__Work instructions__: Write the data out in full and word for word. Do not include images.

__Provided material__:
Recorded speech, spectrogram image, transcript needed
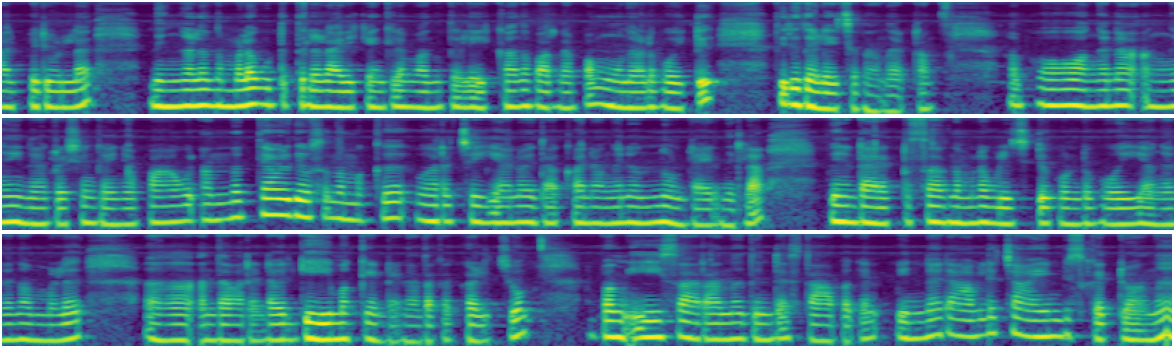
താല്പര്യമുള്ള നിങ്ങൾ നമ്മളെ കൂട്ടത്തിലുള്ള ആയിരിക്കെങ്കിലും വന്ന് തെളിയിക്കാമെന്ന് പറഞ്ഞപ്പോൾ മൂന്നാൾ പോയിട്ട് തിരി തെളിയിച്ചതാണ് കേട്ടോ. അപ്പോൾ അങ്ങനെ അങ്ങനെ ഇനാഗ്രേഷൻ കഴിഞ്ഞു. അപ്പോൾ ആ അന്നത്തെ ആ ഒരു ദിവസം നമുക്ക് വേറെ ചെയ്യാനോ ഇതാക്കാനോ അങ്ങനെ ഒന്നും ഉണ്ടായിരുന്നില്ല. പിന്നെ ഡയറക്ടർ സാർ നമ്മളെ വിളിച്ചിട്ട് കൊണ്ടുപോയി. അങ്ങനെ നമ്മൾ എന്താ പറയണ്ട ഒരു ഗെയിമൊക്കെ ഉണ്ടായിരുന്നു. അതൊക്കെ കളിച്ചു. അപ്പം ഈ സാറാണ് ഇതിന്റെ സ്ഥാപകൻ. പിന്നെ രാവിലെ ചായയും ബിസ്ക്കറ്റുമാണ്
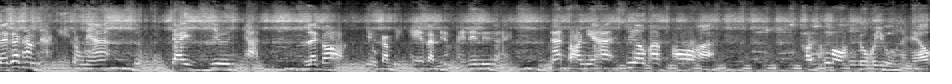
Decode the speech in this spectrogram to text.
แม่ก็ทำหน้าที่ตรงเนี้ยคือใจยืนหยัดแล้วก็อยู่กับลิเกแบบเนี้ยไปเรื่อยๆณตอนเนี้ยเชื่อว่าพ่ออะเขาต้องมองดูอยู่แล้ว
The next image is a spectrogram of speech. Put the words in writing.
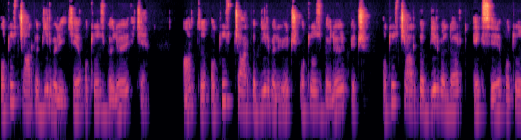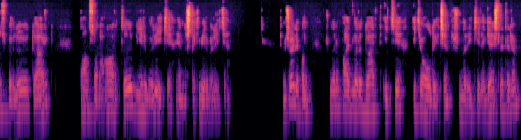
30 çarpı 1 bölü 2 30 bölü 2 artı 30 çarpı 1 bölü 3 30 bölü 3 30 çarpı 1 bölü 4 eksi 30 bölü 4 daha sonra artı 1 bölü 2. En dıştaki 1 bölü 2. Şimdi şöyle yapalım. Şunların paydaları 4, 2, 2 olduğu için şunları 2 ile genişletelim.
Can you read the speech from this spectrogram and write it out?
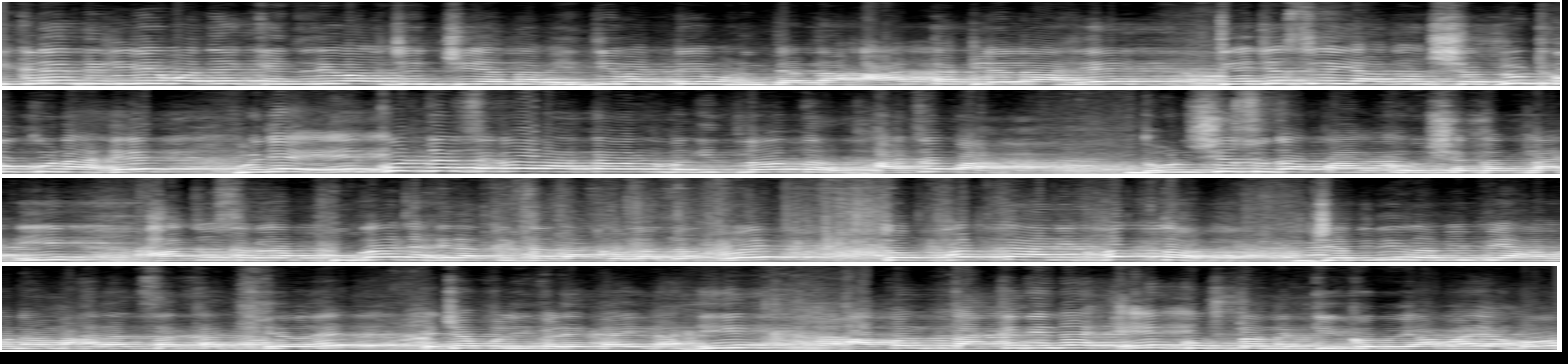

__Solution for this exercise__:
Recorded speech, spectrogram image, transcript needed
താല്പര്യമുള്ള നിങ്ങൾ നമ്മളെ കൂട്ടത്തിലുള്ള ആയിരിക്കെങ്കിലും വന്ന് തെളിയിക്കാമെന്ന് പറഞ്ഞപ്പോൾ മൂന്നാൾ പോയിട്ട് തിരി തെളിയിച്ചതാണ് കേട്ടോ. അപ്പോൾ അങ്ങനെ അങ്ങനെ ഇനാഗ്രേഷൻ കഴിഞ്ഞു. അപ്പോൾ ആ അന്നത്തെ ആ ഒരു ദിവസം നമുക്ക് വേറെ ചെയ്യാനോ ഇതാക്കാനോ അങ്ങനെ ഒന്നും ഉണ്ടായിരുന്നില്ല. പിന്നെ ഡയറക്ടർ സാർ നമ്മളെ വിളിച്ചിട്ട് കൊണ്ടുപോയി. അങ്ങനെ നമ്മൾ എന്താ പറയണ്ട ഒരു ഗെയിമൊക്കെ ഉണ്ടായിരുന്നു. അതൊക്കെ കളിച്ചു. അപ്പം ഈ സാറാണ് ഇതിന്റെ സ്ഥാപകൻ. പിന്നെ രാവിലെ ചായയും ബിസ്ക്കറ്റുമാണ്
Decode the speech in this spectrogram to text.
แม่ก็ทำหน้าที่ตรงเนี้ยคือใจยืนหยัดแล้วก็อยู่กับลิเกแบบเนี้ยไปเรื่อยๆณตอนเนี้ยเชื่อว่าพ่ออะเขาต้องมองดูอยู่แล้ว
The next image is a spectrogram of speech. Put the words in writing.
30 çarpı 1 bölü 2 30 bölü 2 artı 30 çarpı 1 bölü 3 30 bölü 3 30 çarpı 1 bölü 4 eksi 30 bölü 4 daha sonra artı 1 bölü 2. En dıştaki 1 bölü 2. Şimdi şöyle yapalım. Şunların paydaları 4, 2, 2 olduğu için şunları 2 ile genişletelim.
Can you read the speech from this spectrogram and write it out?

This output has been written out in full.